Euclidean-space arrow. Initial-point-A-to-terminal-point-B. Monkeys.
At last month’s Sony editorial preview, the “big” console titles—Uncharted, Warhawk, Heavenly Sword, and even the now-available Rise-of-the-fagodsakes-Silver-Surfer—hogged the lion’s-share of notice. Hell, even the handheld games—not to mention some cringingly-unpolished console entries, as well as some stuff they weren’t even ready to show us yet—managed to cull considerable editorial eye-time. But to the best of my recollection, nothing caused quite the same temporary, time-stopping ripple of unease-tinged attention as the moment when friendly, super-chill producer Travis Williams unexpectedly announced to the gathered audience his I-dare-you prowess in the “monkey-spanking” arena (and in this Cheetos-and-hentai crowd, you’d think that somebody might have at least challenged him).
[image1]But no, no—before it even got to that point, Williams explained that he was talking about the mechanics of Pain, the forthcoming Playstation Network title that might be described as a warped, pseudo-casual-gamer transporter-accident involving ragdoll physics, the targeting from Worms World Party, the Crash Mode from the Burnout series, and the kind of pulsing, human empathy to be found only in the Postal games.
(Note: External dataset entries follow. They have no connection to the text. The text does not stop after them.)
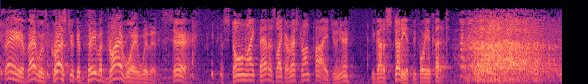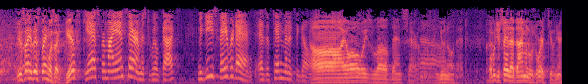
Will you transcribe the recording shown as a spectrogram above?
Say, if that was crushed, you could pave a driveway with it. Sir, a stone like that is like a restaurant pie, Junior. You got to study it before you cut it. You say this thing was a gift? yes, for my Aunt Sarah, Mr. Wilcox. McGee's favorite aunt, as of ten minutes ago. Oh, I always loved Aunt Sarah. Oh. You know that. What would you say that diamond was worth, Junior?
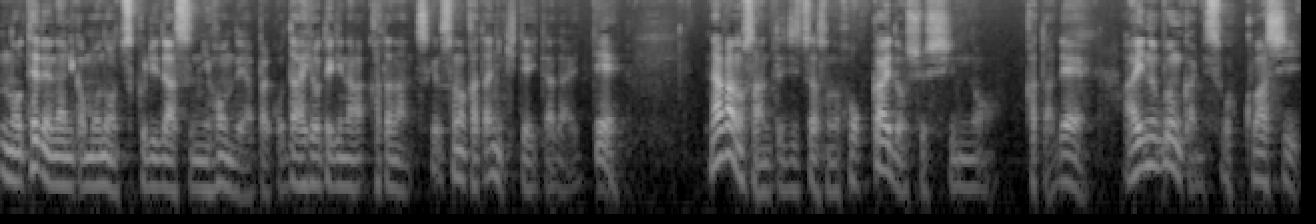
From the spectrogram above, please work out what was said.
の手で何かものを作り出す日本でやっぱりこう代表的な方なんですけどその方に来ていただいて長野さんって実はその北海道出身の方でアイヌ文化にすごく詳し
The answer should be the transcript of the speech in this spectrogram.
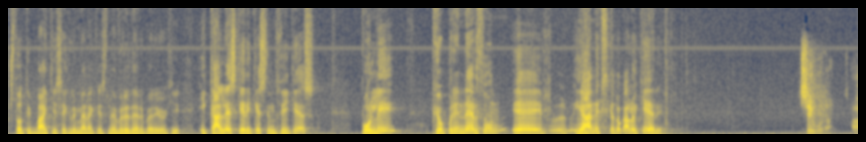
στο τυμπάκι συγκεκριμένα και στην ευρύτερη περιοχή. Οι καλές καιρικές συνθήκες πολύ πιο πριν έρθουν ε, η άνοιξη και το καλοκαίρι. Σίγουρα. Α,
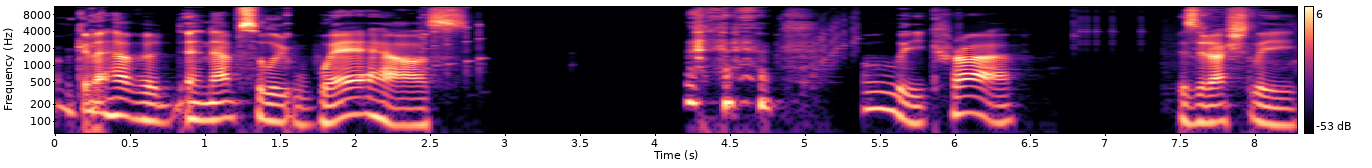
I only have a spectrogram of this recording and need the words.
I'm gonna have a, an absolute warehouse. Holy crap. Is it actually...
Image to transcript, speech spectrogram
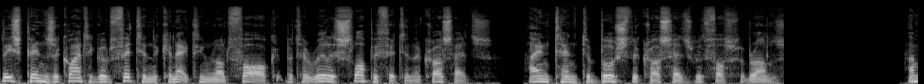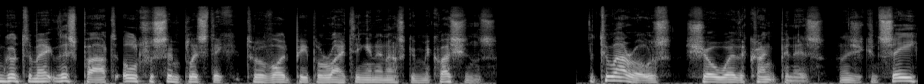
These pins are quite a good fit in the connecting rod fork but a really sloppy fit in the crossheads. I intend to bush the crossheads with phosphor bronze. I'm going to make this part ultra simplistic to avoid people writing in and asking me questions. The two arrows show where the crank pin is, and as you can see,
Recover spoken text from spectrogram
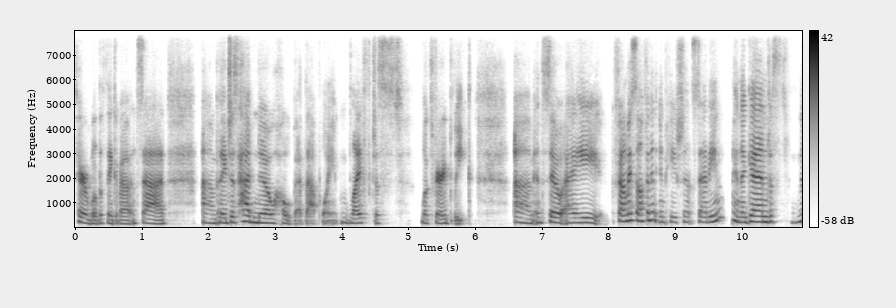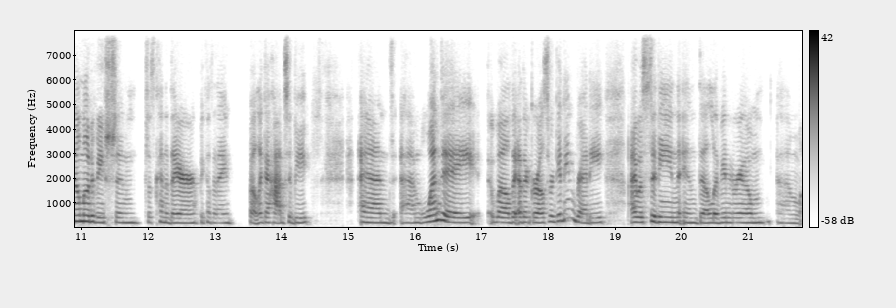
terrible to think about and sad. Um, but I just had no hope at that point. Life just looked very bleak. Um, and so I found myself in an inpatient setting. And again, just no motivation, just kind of there because I felt like I had to be. And um, one day, while the other girls were getting ready, I was sitting in the living room um,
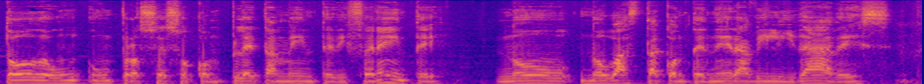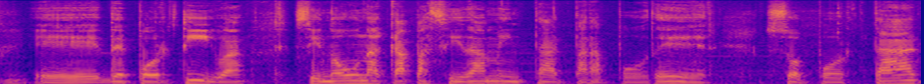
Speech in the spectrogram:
todo un proceso completamente diferente no, no basta con tener habilidades eh, deportivas, sino una capacidad mental para poder soportar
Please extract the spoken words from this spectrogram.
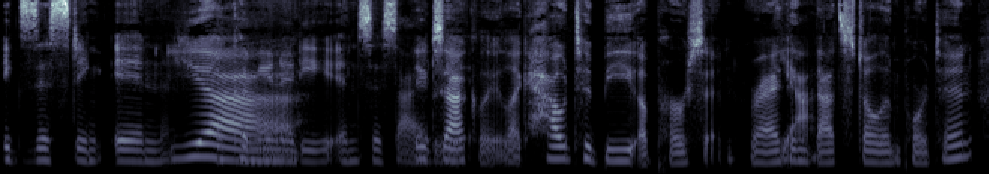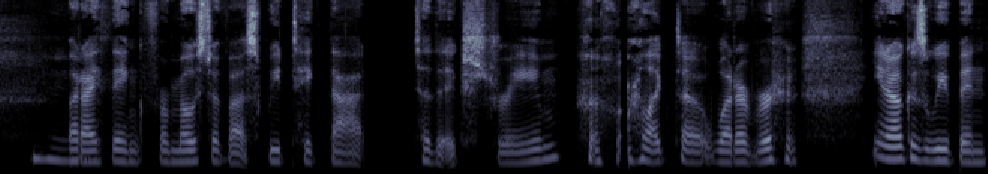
existing in yeah, community in society. Exactly. Like how to be a person, right? I Yeah. think that's still important. Mhm. But I think for most of us, we take that to the extreme or like to whatever, you know, because we've been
To wit: Crank back a sub-jihad-worthy mime (there are other characters, including an ‘extreme’ hair dude and a monkey, but why not a mime?) in your human-capacity slingshot (in a typical modern-urban setting, teeming with overhead railway tracks, passing vehicles, billboard advertisements, plate-glass windows and the sorts of sidewalk-loitering, ass-spanking monkeys that are endemic to any modern inner-city setting these day, really), line up your launch to cause as much resultant, ballistic damage as possible (to both obstructing inanimate property and animate biped alike), and launch his mime ass. General kinetic hilarity and crotch-grabbing virtual sympathetic ouches ensue. And be sure to aim for the really funny and/or breakable shit, for maximum whoopah! Check this out.
[image2]And that’s it—if you somehow miss everything interesting, and your slingshotted mime plows white-face first into an unyielding brick wall, you get squat—Insert Quarter, asshole, and try again!
It doesn’t really sound like much of a “game,” does it? In all objective fairness—at least, at this juncture—it frankly isn’t much of a “game,” at least in the arguable, on-paper sense. It’s more of an amusing tech-demo… but oh God, it’s compelling, in some terrible, wrong way. It’s one of those things you laugh at…but you know you’re probably going to Hell for it, too—kind of like when they pulled that superstition-based, scare-prank on all those adorable Japanese girls on the Morning Musume show. Funny, perhaps…but, ultimately, wrong.
In Pain, players are able to subtly affect both the in-flight trajectory and bodily sprawl of the mime/projectile in question as he hurtles towards his doom, and even the slightest tweak to the flight-plan can make all the difference: Splay those pale arms out as you streak down into the outdoor-table-cluttered thoroughfare of a streetfront café, and you just might be able to clip an extra ambient monkey (who is, in fact, spanking his own ass), or clip the fragile edge of a plate-glass window. Lower, more direct-angle shots might be obstructed by passing vehicles—but if you get the timing and force right, you might be able to skip your hapless mime off the pavement like a mute black-and-white stone off so much cement-lake surface. Bonus points—at least, from what we saw—for picking off potential targets atop skinny overhead tram-tracks, or hitting just the right sweet-spots on billboards.
[image3]“Spank the Monkey” mode involves using the built-in billiard physics of the environment to take out as many meandering monkeys as you can in one shot, while still another, more-involved mechanic requires players to grab a dancing mime in mid-flight, and then fling him off in one deadly vector or another to cause the most secondary-projectile damage possible—a sort of Barnum & Bailey M.I.R.V. act.
In my editorial heart of hearts, I keep finding myself trying to bash this thing as a one-trick pony…but the one trick is so good, and every time I thought the schadenfreude physics had lost their laugh-appeal, I’d suddenly witness my launched surfer-dude character *pthwang!* catch his head on the edge of a light-post and violently pinwheel into a pair of innocent-bystander monkeys, before turning a plate-window into a storm of glass-shards…and all for points. There’s even a multiplayer “horse” mode, in the basketball sense, and Cthulhu only knows what else the development team is working on, in terms of other modes or downloadable content. Pain is very much a work in progress, and those of us who admire it so much at this early stage could only lower our heads if somebody pointed the Lowest Common Denominator finger at us for our fourth-grade giggles…but holy crap, it looks like beer-and-pretzels-and-more-beer fun.